Records drawn from a dataset
╔══
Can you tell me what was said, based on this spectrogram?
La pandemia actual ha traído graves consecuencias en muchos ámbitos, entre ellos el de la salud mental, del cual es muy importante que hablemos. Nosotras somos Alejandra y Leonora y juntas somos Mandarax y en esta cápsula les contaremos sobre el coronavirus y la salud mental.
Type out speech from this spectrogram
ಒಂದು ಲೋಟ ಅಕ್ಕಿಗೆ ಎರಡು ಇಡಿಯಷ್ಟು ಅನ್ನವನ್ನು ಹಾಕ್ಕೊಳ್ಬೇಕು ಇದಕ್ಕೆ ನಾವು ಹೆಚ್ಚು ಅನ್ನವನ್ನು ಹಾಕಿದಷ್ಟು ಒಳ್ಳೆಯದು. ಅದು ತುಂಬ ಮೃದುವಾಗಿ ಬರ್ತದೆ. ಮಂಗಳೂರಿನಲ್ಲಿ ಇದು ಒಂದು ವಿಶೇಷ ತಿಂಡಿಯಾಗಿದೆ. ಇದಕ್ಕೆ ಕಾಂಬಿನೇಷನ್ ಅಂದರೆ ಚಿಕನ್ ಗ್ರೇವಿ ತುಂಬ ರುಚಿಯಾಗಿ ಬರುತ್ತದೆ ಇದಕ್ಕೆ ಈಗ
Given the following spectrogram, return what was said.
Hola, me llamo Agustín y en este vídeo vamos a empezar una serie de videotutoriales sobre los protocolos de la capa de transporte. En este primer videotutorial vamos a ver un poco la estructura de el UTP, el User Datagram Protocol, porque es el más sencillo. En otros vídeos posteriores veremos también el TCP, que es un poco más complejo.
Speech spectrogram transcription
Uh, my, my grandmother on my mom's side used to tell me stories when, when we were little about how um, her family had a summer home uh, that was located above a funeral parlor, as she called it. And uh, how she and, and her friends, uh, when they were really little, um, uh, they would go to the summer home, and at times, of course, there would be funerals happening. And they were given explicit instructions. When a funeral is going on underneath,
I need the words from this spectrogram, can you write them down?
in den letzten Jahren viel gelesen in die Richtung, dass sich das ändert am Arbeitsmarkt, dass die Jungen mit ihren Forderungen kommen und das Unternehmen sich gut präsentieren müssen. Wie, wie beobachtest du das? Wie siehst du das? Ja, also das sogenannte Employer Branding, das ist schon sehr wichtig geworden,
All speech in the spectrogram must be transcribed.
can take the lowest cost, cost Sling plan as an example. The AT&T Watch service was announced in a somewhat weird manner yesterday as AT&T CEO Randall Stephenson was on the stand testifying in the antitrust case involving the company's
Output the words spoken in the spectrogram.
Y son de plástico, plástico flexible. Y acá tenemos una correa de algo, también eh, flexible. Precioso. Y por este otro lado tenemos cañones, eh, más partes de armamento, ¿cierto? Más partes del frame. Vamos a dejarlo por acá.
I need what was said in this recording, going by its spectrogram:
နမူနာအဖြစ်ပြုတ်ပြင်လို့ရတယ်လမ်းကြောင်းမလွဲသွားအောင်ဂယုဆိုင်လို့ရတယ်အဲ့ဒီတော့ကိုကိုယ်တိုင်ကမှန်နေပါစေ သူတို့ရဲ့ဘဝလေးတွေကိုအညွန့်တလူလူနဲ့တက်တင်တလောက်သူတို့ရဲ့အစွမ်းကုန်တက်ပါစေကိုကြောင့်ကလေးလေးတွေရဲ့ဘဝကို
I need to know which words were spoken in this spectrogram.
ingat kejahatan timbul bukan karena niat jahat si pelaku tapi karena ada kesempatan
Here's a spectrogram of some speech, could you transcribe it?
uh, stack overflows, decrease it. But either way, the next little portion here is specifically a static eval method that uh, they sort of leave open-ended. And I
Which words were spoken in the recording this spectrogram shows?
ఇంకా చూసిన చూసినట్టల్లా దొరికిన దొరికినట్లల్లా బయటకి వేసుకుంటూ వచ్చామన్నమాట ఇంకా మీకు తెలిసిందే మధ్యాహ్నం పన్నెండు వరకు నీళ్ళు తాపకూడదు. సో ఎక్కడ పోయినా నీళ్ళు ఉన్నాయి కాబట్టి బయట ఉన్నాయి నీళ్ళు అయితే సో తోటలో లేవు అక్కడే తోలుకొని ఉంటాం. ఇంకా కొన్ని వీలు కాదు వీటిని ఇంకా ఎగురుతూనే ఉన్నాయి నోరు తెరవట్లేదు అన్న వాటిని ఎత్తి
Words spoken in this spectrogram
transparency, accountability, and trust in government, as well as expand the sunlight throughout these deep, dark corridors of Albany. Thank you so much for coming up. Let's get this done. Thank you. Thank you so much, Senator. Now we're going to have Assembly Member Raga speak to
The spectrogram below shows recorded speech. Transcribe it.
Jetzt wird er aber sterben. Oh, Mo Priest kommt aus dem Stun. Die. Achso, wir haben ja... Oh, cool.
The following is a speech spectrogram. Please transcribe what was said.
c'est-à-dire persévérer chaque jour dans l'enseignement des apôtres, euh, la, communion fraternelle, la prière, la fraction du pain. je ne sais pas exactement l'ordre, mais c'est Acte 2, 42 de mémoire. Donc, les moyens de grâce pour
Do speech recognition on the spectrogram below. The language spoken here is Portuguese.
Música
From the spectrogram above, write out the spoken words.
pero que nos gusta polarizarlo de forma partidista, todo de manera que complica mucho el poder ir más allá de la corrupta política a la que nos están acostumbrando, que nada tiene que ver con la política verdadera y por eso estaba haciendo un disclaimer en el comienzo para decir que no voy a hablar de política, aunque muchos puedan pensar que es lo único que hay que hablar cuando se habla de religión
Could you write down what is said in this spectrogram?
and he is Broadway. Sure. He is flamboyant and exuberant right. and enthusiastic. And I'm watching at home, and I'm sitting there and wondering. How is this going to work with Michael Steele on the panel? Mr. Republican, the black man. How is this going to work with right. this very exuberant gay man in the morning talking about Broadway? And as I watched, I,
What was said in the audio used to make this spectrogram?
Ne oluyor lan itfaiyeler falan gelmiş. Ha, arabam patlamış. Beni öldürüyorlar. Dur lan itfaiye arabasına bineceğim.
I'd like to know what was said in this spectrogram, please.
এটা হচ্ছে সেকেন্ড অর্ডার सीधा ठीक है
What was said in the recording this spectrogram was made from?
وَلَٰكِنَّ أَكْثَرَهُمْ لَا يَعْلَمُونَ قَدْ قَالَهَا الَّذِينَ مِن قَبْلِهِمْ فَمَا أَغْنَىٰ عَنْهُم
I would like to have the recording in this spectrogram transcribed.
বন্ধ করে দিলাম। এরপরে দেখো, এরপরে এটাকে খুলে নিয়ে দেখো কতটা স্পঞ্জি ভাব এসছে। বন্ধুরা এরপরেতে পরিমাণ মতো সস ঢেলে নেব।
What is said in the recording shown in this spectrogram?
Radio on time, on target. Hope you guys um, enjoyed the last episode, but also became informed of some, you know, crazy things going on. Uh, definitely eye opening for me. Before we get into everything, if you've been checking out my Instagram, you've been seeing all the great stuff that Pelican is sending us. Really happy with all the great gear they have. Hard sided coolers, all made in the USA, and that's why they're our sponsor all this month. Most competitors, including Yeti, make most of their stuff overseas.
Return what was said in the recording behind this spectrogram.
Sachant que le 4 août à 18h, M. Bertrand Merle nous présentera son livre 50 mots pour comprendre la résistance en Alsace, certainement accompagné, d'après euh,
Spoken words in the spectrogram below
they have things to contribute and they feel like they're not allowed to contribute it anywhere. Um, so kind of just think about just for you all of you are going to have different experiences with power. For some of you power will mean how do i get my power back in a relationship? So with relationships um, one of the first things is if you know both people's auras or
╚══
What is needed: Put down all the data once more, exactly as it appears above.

Result:
Can you tell me what was said, based on this spectrogram?
La pandemia actual ha traído graves consecuencias en muchos ámbitos, entre ellos el de la salud mental, del cual es muy importante que hablemos. Nosotras somos Alejandra y Leonora y juntas somos Mandarax y en esta cápsula les contaremos sobre el coronavirus y la salud mental.
Type out speech from this spectrogram
ಒಂದು ಲೋಟ ಅಕ್ಕಿಗೆ ಎರಡು ಇಡಿಯಷ್ಟು ಅನ್ನವನ್ನು ಹಾಕ್ಕೊಳ್ಬೇಕು ಇದಕ್ಕೆ ನಾವು ಹೆಚ್ಚು ಅನ್ನವನ್ನು ಹಾಕಿದಷ್ಟು ಒಳ್ಳೆಯದು. ಅದು ತುಂಬ ಮೃದುವಾಗಿ ಬರ್ತದೆ. ಮಂಗಳೂರಿನಲ್ಲಿ ಇದು ಒಂದು ವಿಶೇಷ ತಿಂಡಿಯಾಗಿದೆ. ಇದಕ್ಕೆ ಕಾಂಬಿನೇಷನ್ ಅಂದರೆ ಚಿಕನ್ ಗ್ರೇವಿ ತುಂಬ ರುಚಿಯಾಗಿ ಬರುತ್ತದೆ ಇದಕ್ಕೆ ಈಗ
Given the following spectrogram, return what was said.
Hola, me llamo Agustín y en este vídeo vamos a empezar una serie de videotutoriales sobre los protocolos de la capa de transporte. En este primer videotutorial vamos a ver un poco la estructura de el UTP, el User Datagram Protocol, porque es el más sencillo. En otros vídeos posteriores veremos también el TCP, que es un poco más complejo.
Speech spectrogram transcription
Uh, my, my grandmother on my mom's side used to tell me stories when, when we were little about how um, her family had a summer home uh, that was located above a funeral parlor, as she called it. And uh, how she and, and her friends, uh, when they were really little, um, uh, they would go to the summer home, and at times, of course, there would be funerals happening. And they were given explicit instructions. When a funeral is going on underneath,
I need the words from this spectrogram, can you write them down?
in den letzten Jahren viel gelesen in die Richtung, dass sich das ändert am Arbeitsmarkt, dass die Jungen mit ihren Forderungen kommen und das Unternehmen sich gut präsentieren müssen. Wie, wie beobachtest du das? Wie siehst du das? Ja, also das sogenannte Employer Branding, das ist schon sehr wichtig geworden,
All speech in the spectrogram must be transcribed.
can take the lowest cost, cost Sling plan as an example. The AT&T Watch service was announced in a somewhat weird manner yesterday as AT&T CEO Randall Stephenson was on the stand testifying in the antitrust case involving the company's
Output the words spoken in the spectrogram.
Y son de plástico, plástico flexible. Y acá tenemos una correa de algo, también eh, flexible. Precioso. Y por este otro lado tenemos cañones, eh, más partes de armamento, ¿cierto? Más partes del frame. Vamos a dejarlo por acá.
I need what was said in this recording, going by its spectrogram:
နမူနာအဖြစ်ပြုတ်ပြင်လို့ရတယ်လမ်းကြောင်းမလွဲသွားအောင်ဂယုဆိုင်လို့ရတယ်အဲ့ဒီတော့ကိုကိုယ်တိုင်ကမှန်နေပါစေ သူတို့ရဲ့ဘဝလေးတွေကိုအညွန့်တလူလူနဲ့တက်တင်တလောက်သူတို့ရဲ့အစွမ်းကုန်တက်ပါစေကိုကြောင့်ကလေးလေးတွေရဲ့ဘဝကို
I need to know which words were spoken in this spectrogram.
ingat kejahatan timbul bukan karena niat jahat si pelaku tapi karena ada kesempatan
Here's a spectrogram of some speech, could you transcribe it?
uh, stack overflows, decrease it. But either way, the next little portion here is specifically a static eval method that uh, they sort of leave open-ended. And I
Which words were spoken in the recording this spectrogram shows?
ఇంకా చూసిన చూసినట్టల్లా దొరికిన దొరికినట్లల్లా బయటకి వేసుకుంటూ వచ్చామన్నమాట ఇంకా మీకు తెలిసిందే మధ్యాహ్నం పన్నెండు వరకు నీళ్ళు తాపకూడదు. సో ఎక్కడ పోయినా నీళ్ళు ఉన్నాయి కాబట్టి బయట ఉన్నాయి నీళ్ళు అయితే సో తోటలో లేవు అక్కడే తోలుకొని ఉంటాం. ఇంకా కొన్ని వీలు కాదు వీటిని ఇంకా ఎగురుతూనే ఉన్నాయి నోరు తెరవట్లేదు అన్న వాటిని ఎత్తి
Words spoken in this spectrogram
transparency, accountability, and trust in government, as well as expand the sunlight throughout these deep, dark corridors of Albany. Thank you so much for coming up. Let's get this done. Thank you. Thank you so much, Senator. Now we're going to have Assembly Member Raga speak to
The spectrogram below shows recorded speech. Transcribe it.
Jetzt wird er aber sterben. Oh, Mo Priest kommt aus dem Stun. Die. Achso, wir haben ja... Oh, cool.
The following is a speech spectrogram. Please transcribe what was said.
c'est-à-dire persévérer chaque jour dans l'enseignement des apôtres, euh, la, communion fraternelle, la prière, la fraction du pain. je ne sais pas exactement l'ordre, mais c'est Acte 2, 42 de mémoire. Donc, les moyens de grâce pour
Do speech recognition on the spectrogram below. The language spoken here is Portuguese.
Música
From the spectrogram above, write out the spoken words.
pero que nos gusta polarizarlo de forma partidista, todo de manera que complica mucho el poder ir más allá de la corrupta política a la que nos están acostumbrando, que nada tiene que ver con la política verdadera y por eso estaba haciendo un disclaimer en el comienzo para decir que no voy a hablar de política, aunque muchos puedan pensar que es lo único que hay que hablar cuando se habla de religión
Could you write down what is said in this spectrogram?
and he is Broadway. Sure. He is flamboyant and exuberant right. and enthusiastic. And I'm watching at home, and I'm sitting there and wondering. How is this going to work with Michael Steele on the panel? Mr. Republican, the black man. How is this going to work with right. this very exuberant gay man in the morning talking about Broadway? And as I watched, I,
What was said in the audio used to make this spectrogram?
Ne oluyor lan itfaiyeler falan gelmiş. Ha, arabam patlamış. Beni öldürüyorlar. Dur lan itfaiye arabasına bineceğim.
I'd like to know what was said in this spectrogram, please.
এটা হচ্ছে সেকেন্ড অর্ডার सीधा ठीक है
What was said in the recording this spectrogram was made from?
وَلَٰكِنَّ أَكْثَرَهُمْ لَا يَعْلَمُونَ قَدْ قَالَهَا الَّذِينَ مِن قَبْلِهِمْ فَمَا أَغْنَىٰ عَنْهُم
I would like to have the recording in this spectrogram transcribed.
বন্ধ করে দিলাম। এরপরে দেখো, এরপরে এটাকে খুলে নিয়ে দেখো কতটা স্পঞ্জি ভাব এসছে। বন্ধুরা এরপরেতে পরিমাণ মতো সস ঢেলে নেব।
What is said in the recording shown in this spectrogram?
Radio on time, on target. Hope you guys um, enjoyed the last episode, but also became informed of some, you know, crazy things going on. Uh, definitely eye opening for me. Before we get into everything, if you've been checking out my Instagram, you've been seeing all the great stuff that Pelican is sending us. Really happy with all the great gear they have. Hard sided coolers, all made in the USA, and that's why they're our sponsor all this month. Most competitors, including Yeti, make most of their stuff overseas.
Return what was said in the recording behind this spectrogram.
Sachant que le 4 août à 18h, M. Bertrand Merle nous présentera son livre 50 mots pour comprendre la résistance en Alsace, certainement accompagné, d'après euh,
Spoken words in the spectrogram below
they have things to contribute and they feel like they're not allowed to contribute it anywhere. Um, so kind of just think about just for you all of you are going to have different experiences with power. For some of you power will mean how do i get my power back in a relationship? So with relationships um, one of the first things is if you know both people's auras or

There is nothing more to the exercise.